Wizz Air already has been flying internationally from several airports in Norway. Now it’s announced its entry into the domestic market with flights between four Norwegian cities. PHOTO: Wizz Air

Wizz Air announced earlier this week that it intended to expand its service within Norway, with new domestic routes from Oslo’s main airport at Gardermoen (OSL) to Bergen, Trondheim and Tromsø. The airline, which also flies internationally from other Norwegian airports, promoted fares of as low as NOK 199 (USD 22) each way.

By Thursday Norwegian was advertising the same low fare on some of the same routes in November, when Wizz is due to start up. “We compete against Wizz Air on many (international) routes,” Norwegian’s CEO Jacob Schram told newspaper Dagens Næringsliv (DN) right after Wizz’ announced entry into Norway’s domestic market. “We’re used to competition, and when Wizz (expands in) Norway, we’ll have to deal with that.”
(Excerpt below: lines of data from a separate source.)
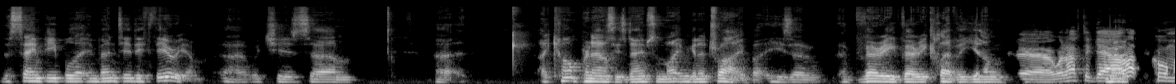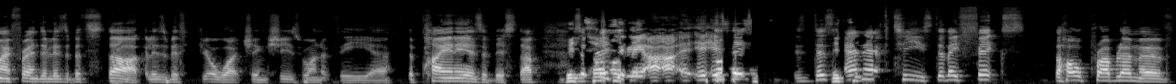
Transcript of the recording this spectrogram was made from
the same people that invented Ethereum, uh, which is um, uh, I can't pronounce his name, so I'm not even going to try. But he's a, a, very, very clever young. Yeah, we'll have to get. I'll have to call my friend Elizabeth Stark. Elizabeth, if you're watching, she's one of the uh, the pioneers of this stuff. So basically, uh is this does NFTs do they fix the whole problem of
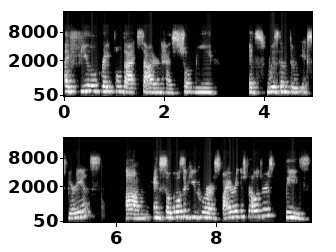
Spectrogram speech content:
I feel grateful that Saturn has shown me its wisdom through experience. Um, and so, those of you who are aspiring astrologers, please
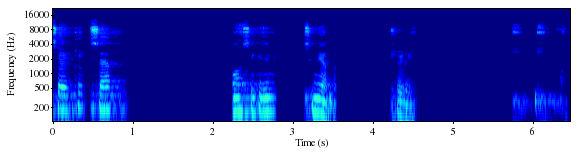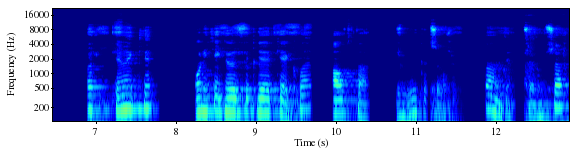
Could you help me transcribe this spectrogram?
ikisi erkekse 18'in ikisini yapar. Söyleyeyim. Demek ki 12 gözlüklü erkek var. 6 tane gözlüklü kız var. Devam edelim sorumuza.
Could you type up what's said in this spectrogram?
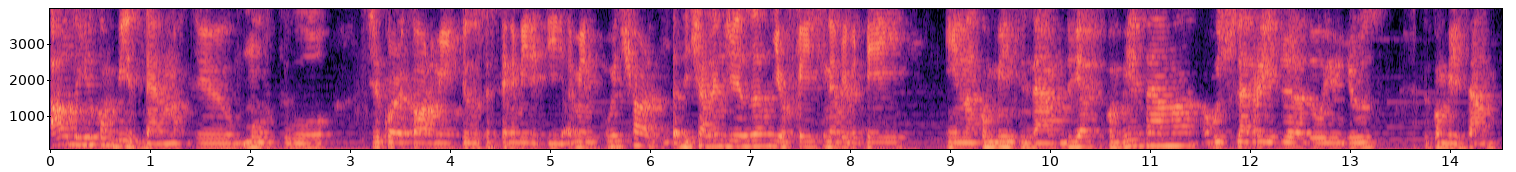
how do you convince them to move to circular economy, to sustainability? I mean, which are the challenges you're facing every day in convincing them? Do you have to convince them? Which leverage do you use to convince them?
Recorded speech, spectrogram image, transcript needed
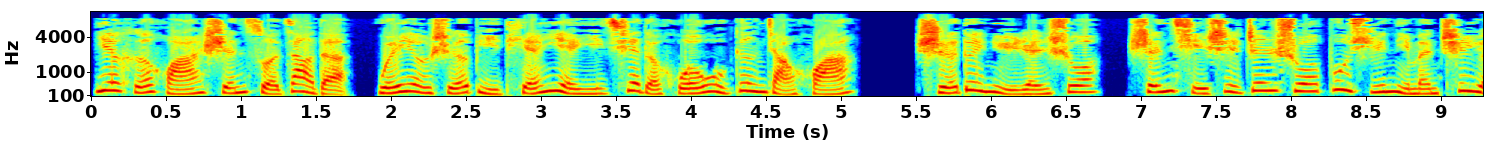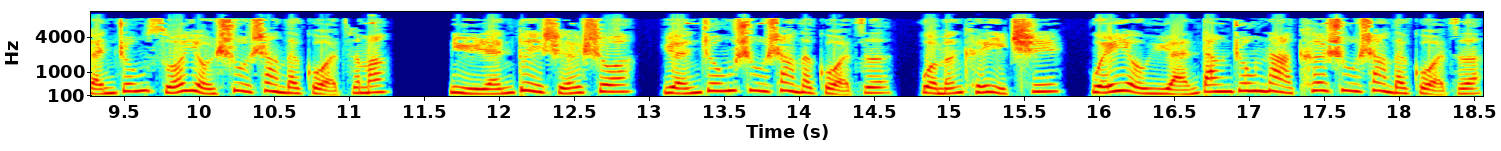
耶和华神所造的，唯有蛇比田野一切的活物更狡猾。蛇对女人说。神岂是真说不许你们吃园中所有树上的果子吗？女人对蛇说：“园中树上的果子我们可以吃，唯有园当中那棵树上的果子，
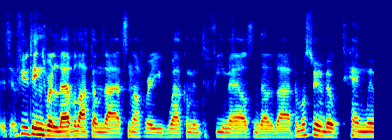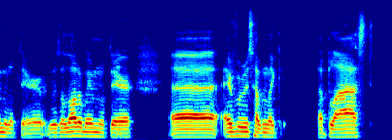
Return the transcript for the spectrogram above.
a few things were level at them that it's not very welcoming to females and da da da. There must have been about ten women up there. There was a lot of women up there. Uh, everyone was having like a blast.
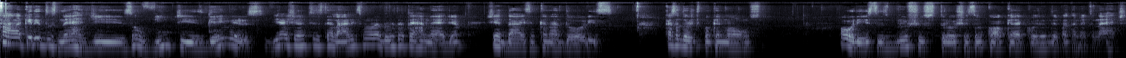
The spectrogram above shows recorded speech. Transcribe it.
Fala, queridos nerds, ouvintes, gamers, viajantes estelares, moradores da Terra-média, Jedi, encanadores, caçadores de pokémons, ouristas, bruxos, trouxas ou qualquer coisa do departamento nerd.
“We’ve been fighting like David against Goliath since we were born, so we’re prepared for more competition ahead also,” Schram added.

Norwegian’s NOK 199 fares weren’t always showing as available, however, with one day in November offering fares of NOK 379 and NOK 519 for the lowest restricted tickets and NOK 1,207 for a flexible ticket between Oslo and Bergen. Norwegian’s low fares, including the one for NOK 519, don’t allow for carry-on baggage, so anyone needing just an overnight bag would need to pay even more.

SAS, meanwhile, didn’t seem to be matching Wizz’s lowest fares, at least not yet, with all of its lowest-fare tickets on that same day in November selling for NOK 479 each way. SAS’ CEO Rickard Gustafson claimed his airline, however, was also accustomed to competition.

“If it’s not them (Wizz) it’s someone else,” SAS CEO Rickard Gustafson told DN. Both Norwegian and SAS have been struggling during the Corona crisis, with most of their fleets grounded and company officials appealing for more capital and state aid. Both are offering only limited service at present because of Corona-induced travel restrictions, but hope to be taking off with more flights as soon as possible.

“We’ll have to adjust to what customers are willing to pay,” Gustafson said, “but it’s clear that this (NOK 199) is a price level that will be incredibly difficult to be profitable.”

NewsInEnglish.no/Nina Berglund